■ **EXERCISE GOAL**
Using only the entries below, output the lines starting at the one containing "Here's a spectrogram" and ending at the one containing "Take this spectrogram", exactly and inclusive of both, omitting the pictures.

▶

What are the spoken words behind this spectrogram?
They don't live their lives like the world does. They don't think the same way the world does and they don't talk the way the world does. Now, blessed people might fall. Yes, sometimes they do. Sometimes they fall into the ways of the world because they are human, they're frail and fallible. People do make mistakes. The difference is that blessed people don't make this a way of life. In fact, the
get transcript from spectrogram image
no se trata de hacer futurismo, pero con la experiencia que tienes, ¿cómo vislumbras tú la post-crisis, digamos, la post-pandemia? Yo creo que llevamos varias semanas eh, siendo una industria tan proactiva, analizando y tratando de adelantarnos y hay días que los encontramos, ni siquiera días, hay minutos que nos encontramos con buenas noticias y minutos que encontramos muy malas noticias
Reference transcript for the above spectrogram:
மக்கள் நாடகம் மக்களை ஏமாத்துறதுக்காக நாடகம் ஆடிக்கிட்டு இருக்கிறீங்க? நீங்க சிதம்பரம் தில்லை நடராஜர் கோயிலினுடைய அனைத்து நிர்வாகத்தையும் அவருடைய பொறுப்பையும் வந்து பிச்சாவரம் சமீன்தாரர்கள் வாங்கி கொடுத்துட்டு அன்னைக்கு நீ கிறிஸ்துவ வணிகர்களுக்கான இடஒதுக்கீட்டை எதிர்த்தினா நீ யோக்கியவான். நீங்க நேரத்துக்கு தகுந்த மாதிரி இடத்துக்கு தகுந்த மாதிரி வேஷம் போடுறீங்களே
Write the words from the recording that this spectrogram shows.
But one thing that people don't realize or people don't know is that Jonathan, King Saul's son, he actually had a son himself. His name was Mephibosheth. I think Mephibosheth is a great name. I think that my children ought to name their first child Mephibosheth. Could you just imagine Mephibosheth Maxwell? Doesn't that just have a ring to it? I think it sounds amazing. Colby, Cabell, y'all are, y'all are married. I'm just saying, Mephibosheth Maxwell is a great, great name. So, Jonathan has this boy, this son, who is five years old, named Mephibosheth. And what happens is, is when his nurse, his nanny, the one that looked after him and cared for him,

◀
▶

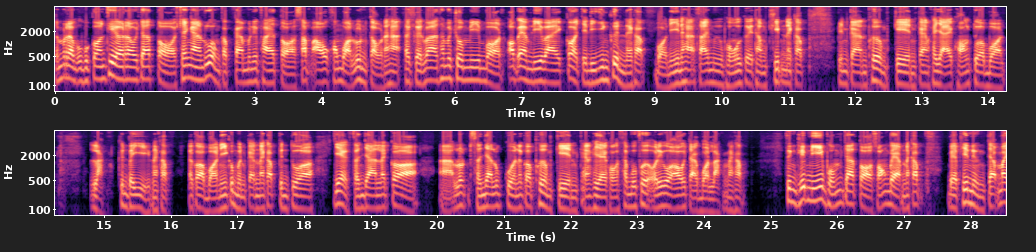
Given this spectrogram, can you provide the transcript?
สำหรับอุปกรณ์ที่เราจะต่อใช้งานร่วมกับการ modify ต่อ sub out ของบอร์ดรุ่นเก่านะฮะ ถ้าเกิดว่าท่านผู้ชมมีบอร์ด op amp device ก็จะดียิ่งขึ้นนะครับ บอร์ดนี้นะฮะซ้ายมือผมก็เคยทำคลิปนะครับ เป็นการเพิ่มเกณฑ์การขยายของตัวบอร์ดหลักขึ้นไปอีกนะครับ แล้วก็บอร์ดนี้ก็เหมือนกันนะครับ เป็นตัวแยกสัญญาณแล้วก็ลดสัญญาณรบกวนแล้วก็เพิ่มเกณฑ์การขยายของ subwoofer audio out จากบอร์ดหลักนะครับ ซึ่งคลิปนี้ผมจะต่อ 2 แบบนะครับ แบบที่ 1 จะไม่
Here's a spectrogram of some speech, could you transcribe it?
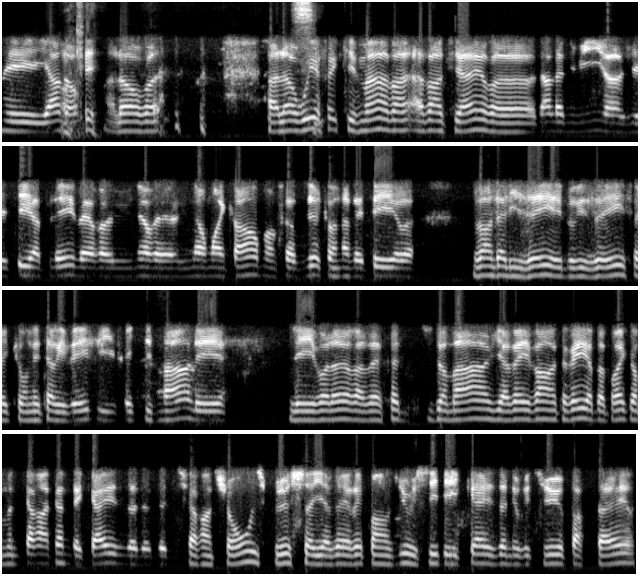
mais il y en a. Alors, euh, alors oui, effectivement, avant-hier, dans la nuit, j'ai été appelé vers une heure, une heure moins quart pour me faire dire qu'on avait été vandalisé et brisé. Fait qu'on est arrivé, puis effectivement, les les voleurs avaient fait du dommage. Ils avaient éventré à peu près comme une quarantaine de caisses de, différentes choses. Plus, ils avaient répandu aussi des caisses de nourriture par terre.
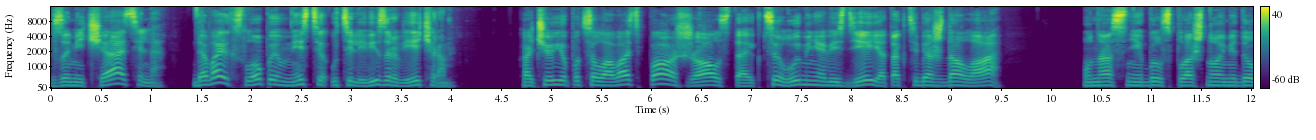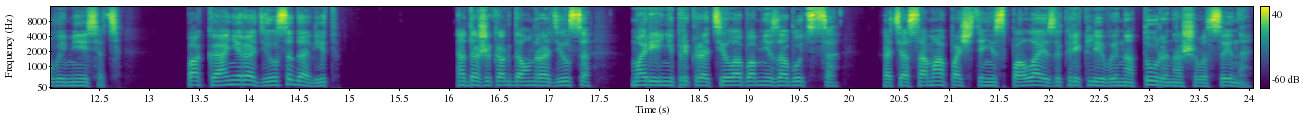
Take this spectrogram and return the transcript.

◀
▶

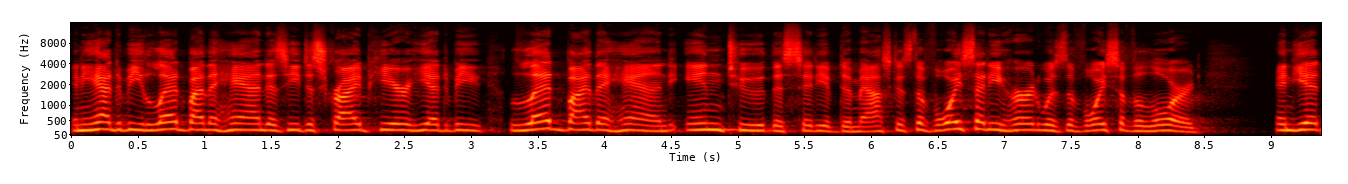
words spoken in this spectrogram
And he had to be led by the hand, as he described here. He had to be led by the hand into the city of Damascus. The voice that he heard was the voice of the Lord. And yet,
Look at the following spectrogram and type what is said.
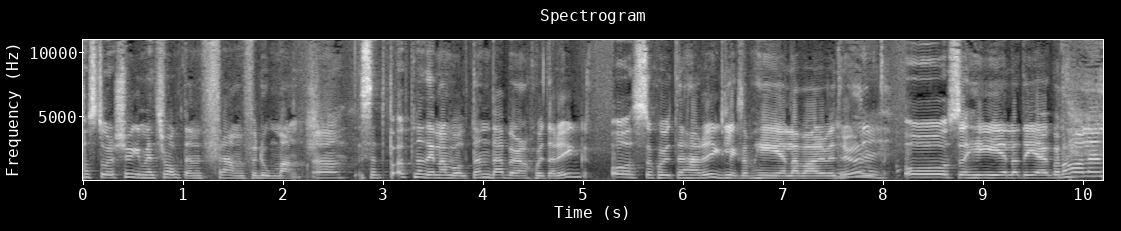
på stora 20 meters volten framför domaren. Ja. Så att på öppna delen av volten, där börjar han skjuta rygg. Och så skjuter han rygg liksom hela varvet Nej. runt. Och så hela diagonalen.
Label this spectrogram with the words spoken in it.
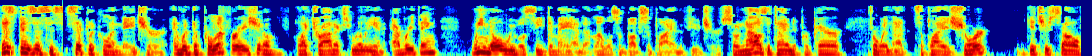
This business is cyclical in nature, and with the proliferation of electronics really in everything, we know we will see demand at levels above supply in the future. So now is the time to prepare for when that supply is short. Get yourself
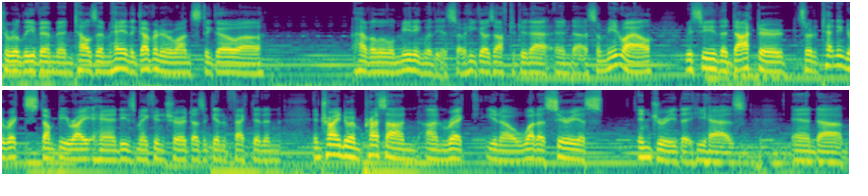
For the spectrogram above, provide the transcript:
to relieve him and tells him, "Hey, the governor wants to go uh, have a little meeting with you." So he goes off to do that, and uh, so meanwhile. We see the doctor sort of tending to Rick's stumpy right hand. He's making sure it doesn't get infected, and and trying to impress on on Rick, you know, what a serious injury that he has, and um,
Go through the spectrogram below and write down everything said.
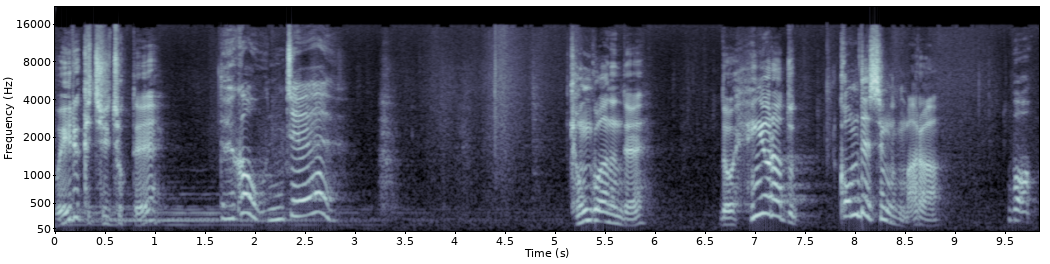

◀

■ **OUTPUT FOR THIS TASK**
Here's a spectrogram of some speech, could you transcribe it?
mais il y en a. Alors, euh, alors oui, effectivement, avant-hier, dans la nuit, j'ai été appelé vers une heure, une heure moins quart pour me faire dire qu'on avait été vandalisé et brisé. Fait qu'on est arrivé, puis effectivement, les les voleurs avaient fait du dommage. Ils avaient éventré à peu près comme une quarantaine de caisses de, différentes choses. Plus, ils avaient répandu aussi des caisses de nourriture par terre.
Take this spectrogram and return the transcript.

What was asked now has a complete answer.